k
jenny at dapperhouse said...

WOW! Great point about food being linked to social feelings Even if we are alone!! Our culture Definitely supports this...I also agree with you that the "buddy system" for support and accountability is the only way to go if you want to make a lifestyle change. Great post. Especially when we are all trying to make changes for this upcoming, new year we can apply these ideas and strategies to MANY goals we hope to accomplish! thanks.

Denise Gabbard said...

It is SO important to gain the support of those close to you when you are trying to eat healthfully--- I think in my case, it might be THE most important thing. I live with a self-confessed junk food junkie, and our adult son and daughter (our house has a revolving door...) and no one cooks except me... I have been experimenting with healthier recipes and not mentioning it, and so far, so good.

Celebrate Woman said...

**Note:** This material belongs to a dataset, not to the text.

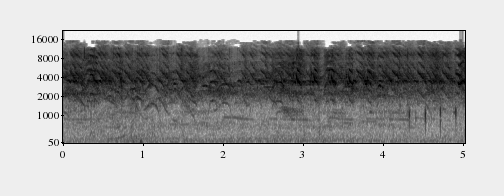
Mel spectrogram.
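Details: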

Denise,
Yes, support is the most important thing once you made your own decision to lose all that extra weight and establish your relationships with food's help.
Sounds weird, as we don't think and act in these terms. But at the end, when we learn and practice healthier choices, we live a happier and more fulfiling life.
Thank you for sharing this personal moment of your life.